Home visiting programs help families address social and economic issues, such as poverty, while also encouraging individual behavior change that will support parental well-being as well as healthy early child development.[1] MIHOPE is the first study to examine the characteristics of the local programs being operated under the Home Visiting Program and how they are implemented. The current report looks at the specific goals of local programs and how they are set up to help improve outcomes for parents and their babies.

In general, MIHOPE has found agreement across program models that home visiting generally includes (1) information gathering, such as screening for family risks, (2) education and support for parents, and (3) referrals for needed services. Furthermore, programs typically focus on both mothers and their children. Home visitors are generally well-educated (75% have a bachelor’s degree or higher) and feel adequately trained, although 56% of home visitors participating in MIHOPE had less than one year of experience in home visiting prior to their current job.

Based on interviews with representatives of the four national home visiting models in MIHOPE, surveys with 80 local program managers, and surveys of 422 home visitors, MIHOPE found:

  • The four evidence-based national models and local home visiting programs generally place high priority on improving family outcomes in the areas emphasized by the Home Visiting Program. They most consistently reported placing high priority on positive parenting behavior, child abuse and neglect prevention, child preventive care, and child development, with over 95% of local program managers and the national home visiting model developers ranking these issues as high priorities.
  • All four of the national home visiting models and all local programs encourage home visitors to observe parent-child interactions and provide feedback, and 90% of home visitors feel adequately trained to use positive child behavior management techniques.
  • 99% of local home visiting programs report using caregiver goal-setting and problem-solving techniques to support parents in the home.
  • The majority of local programs also report that they place high priority on improving economic self-sufficiency (83%) and on maternal health and well-being outcomes, such as behavioral health (78%), birth spacing (66%), and prenatal health (84%), as well as on intimate partner violence (81%). At least one-quarter of local programs report that they have increased their emphasis in one or more of these particular areas as a result of the Home Visiting Program.
  • Nearly all local programs require home visitors to conduct formal screenings for maternal mental health (95%) and child developmental delay (99%), and many local programs provide staff with support to work with the family when these screening indicate an issue, with support provided via written staff protocols (35% for mental health and 54% for developmental delays) or supervisory consultation (53% for mental health and 39% for developmental delays).
  • About three-quarters of programs expect home visitors to conduct assessments of parents’ substance abuse, intimate partner violence, and parenting behaviors.
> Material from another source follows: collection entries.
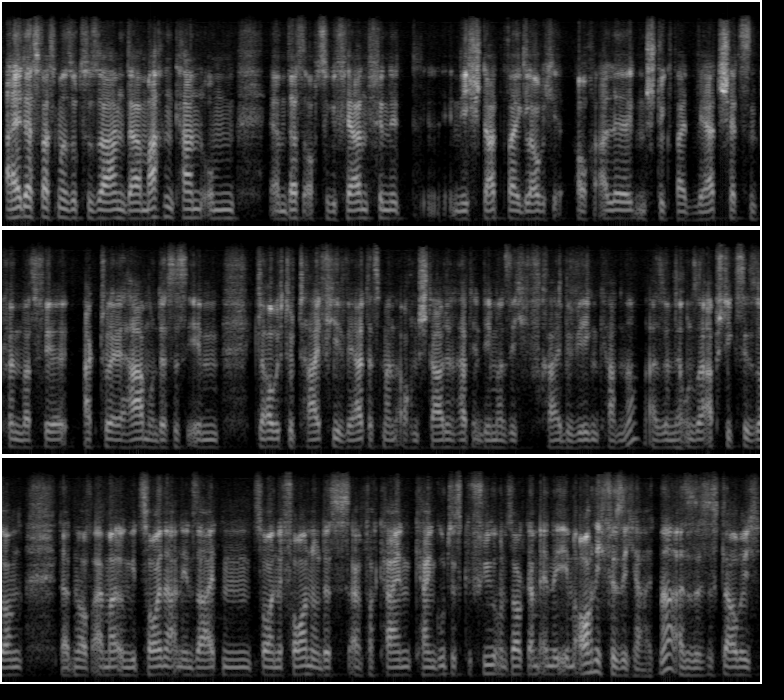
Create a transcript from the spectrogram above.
all das, was man sozusagen da machen kann, um ähm, das auch zu gefährden, findet nicht statt, weil, glaube ich, auch alle ein Stück weit wertschätzen können, was wir aktuell haben. Und das ist eben, glaube ich, total viel wert, dass man auch ein Stadion hat, in dem man sich frei bewegen kann. Ne? Also in der, unserer Abstiegssaison, da hatten wir auf einmal irgendwie Zäune an den Seiten, Zäune vorne und das ist einfach kein, kein gutes Gefühl und sorgt am Ende eben auch nicht für Sicherheit. Ne? Also das ist, glaube ich,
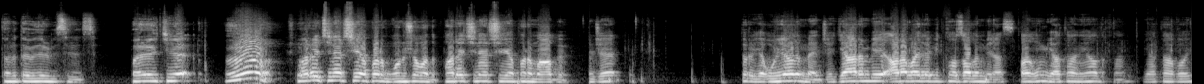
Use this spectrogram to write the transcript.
tanıtabilir misiniz? Para için... Para için her şey yaparım. Konuşamadım. Para için her şey yaparım abim. Önce... Dur ya uyuyalım bence. Yarın bir arabayla bir tozalım biraz. Lan oğlum yatağı niye aldık lan? Yatağı koy.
Fewer than 60% of home visiting programs have formal protocols for addressing each of these challenges, but 73% of home visiting programs have expert consultants available to support home visiting staff in addressing issues or situations beyond their skills and expertise. Prior studies have found such experts are associated with stronger program implementation.[2]
  • The greatest training needs (each reported by 25%-30% of home visitors) are how to recognize and deal with problem alcohol or other drug use, how to recognize and deal with mental health issues, and how to access health care coverage for parents and children.
  • 66% of home visiting programs receive referrals through formal agreements with WIC clinics, hospitals, schools, child welfare agencies, prenatal clinics, or health departments in their community; 43% of programs receive referrals through a centralized intake system.

Home visiting programs are diverse, operating somewhat differently depending on their program model and the needs of their community. At the same time, these early MIHOPE results suggest that the goals and infrastructure of most local home visiting programs are consistent with the expectations and goals of MIECHV as laid out in federal legislation. Specifically, programs aim and are designed to help parents in a broad array of areas, consistently including parenting and early child development, prevention of abuse and neglect, and child preventive care, and, to more varying extents, economic self-sufficiency, prenatal health and birth outcomes, maternal health, family planning, behavioral health, and intimate partner violence.


[1] Gomby, Deanna S. 2000. “Promise and Limitations of Home Visitation.” JAMA 284, 11: 1,430-1,431.

[2] Fixsen, Dean L., Sandra F. Naoom, Karen A. Blase, Robert M. Friedman, and Frances Wallace. 2005. Implementation Research: A Synthesis of the Literature. Tampa, FL: Louis de la Parte Florida Mental Health Institute, National Implementation Research Network.